1 Course guide

From [Grip on Complexity](http://www.nwo.nl/en/about-nwo/media/publications/ew/paper-grip-on-complexity.html)

Figure 1.1: From Grip on Complexity

This course discusses research methods and analysis techniques that allow for the study of human behaviour from a complex systems perspective. Complexity research transcends the boundaries the classical scientific disciplines in terms of explanatory goals (e.g. causal-mechanistic) and is a hot topic in physics, mathematics, biology, economy and psychology.

The main focus in the cognitive behavioural sciences is a description and explanation of behaviour based on interaction dominant dynamics: Many processes interact on many different (temporal and spatial) scales and observable behaviour emerges out of those interactions through a process of self-organization or soft-assembly. Contrary to what the term might suggest, complexity research is often about finding simple models that are able to simulate a wide range of complex behaviour.

This approach differs fundamentally from the more classical approaches where behaviour is caused by a system of many hidden (cognitive) components which interact in sequence as in a machine (component dominant dynamics). The most important difference is how ‘change’, and hence the time-evolution of a system, is studied.

The main focus of the course will be ‘hands-on’ data-analysis in R, or, in Matlab if student is already familiar with the scritping language.
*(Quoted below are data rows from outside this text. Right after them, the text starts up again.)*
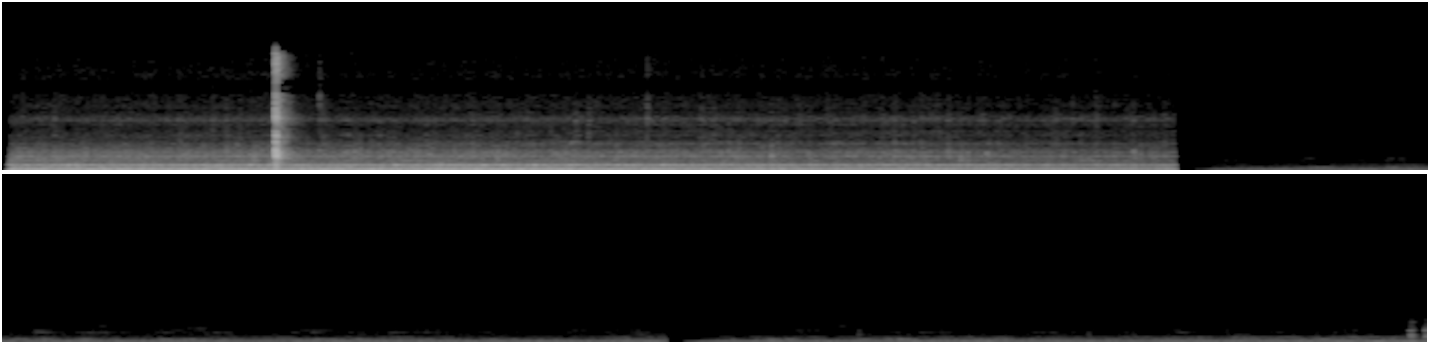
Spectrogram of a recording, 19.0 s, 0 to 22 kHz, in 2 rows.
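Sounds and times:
electric kettle bubbling: 0:00.0 - 0:07.8
kettle switch click: 0:01.8 - 0:02.1.

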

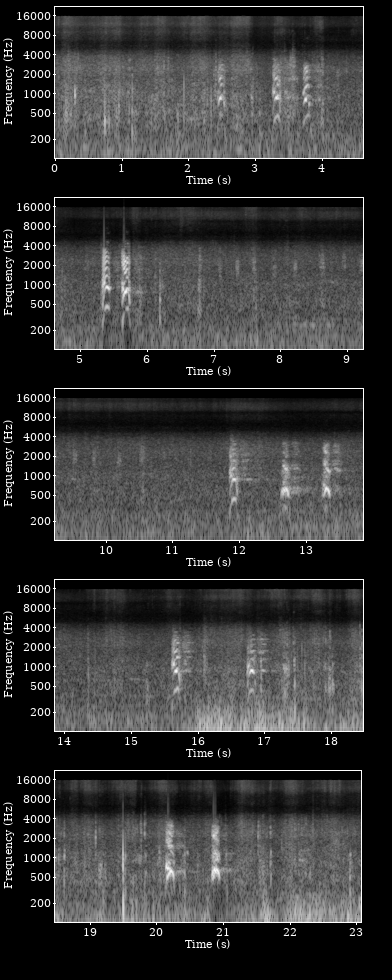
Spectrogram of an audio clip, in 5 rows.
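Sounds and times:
dogs barking: 0:02.3 - 0:04.2, 0:05.3 - 0:06.0, 0:11.8 - 0:13.7, 0:15.6 - 0:18.0, 0:19.5 - 0:21.4
low rumbling noise: 0:15.0 - 0:23.0.

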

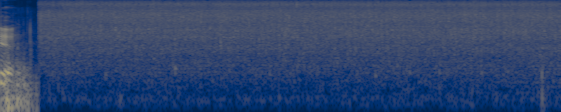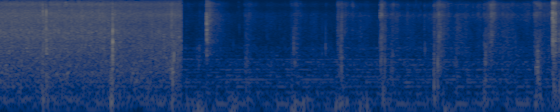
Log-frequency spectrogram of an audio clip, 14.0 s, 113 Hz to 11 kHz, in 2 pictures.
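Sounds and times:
running water rushing: 0:00.5 - 0:09.3.

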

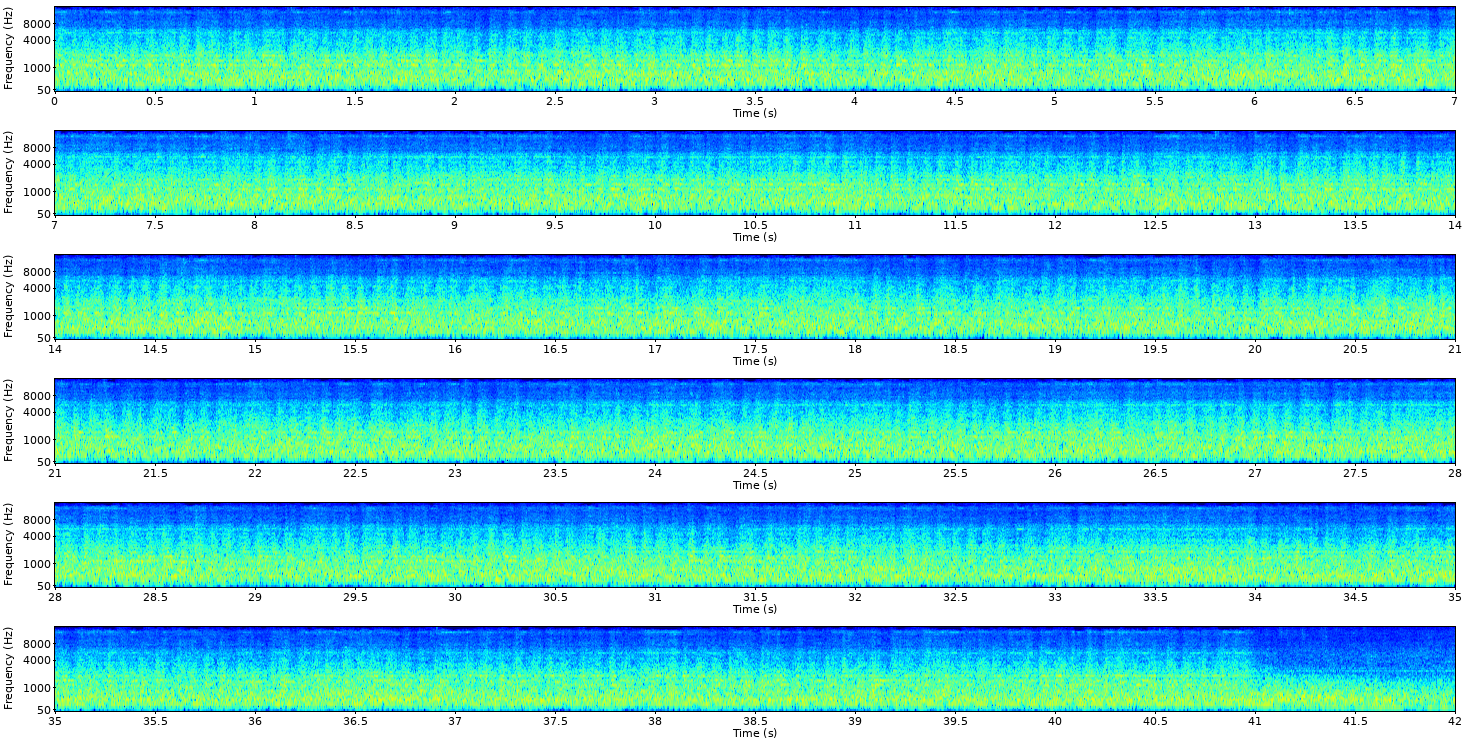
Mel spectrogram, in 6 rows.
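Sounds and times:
milling machine whirring: 0:00.0 - 0:42.0.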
Topics include: Analysis of fractal geometry (i.e. pink noise) in time series (Standardized Dispersion Analysis, Power Spectral Density Analysis, Detrended Fluctuation Analysis); Nonlinear and chaotic time series analysis (Phase Space Reconstruction, (Cross) Recurrence Quantification Analysis, Entropy Estimation); Growth Curve models; Potential Theory; and Catastrophe Theory (Cusp model), Complex Network Analysis.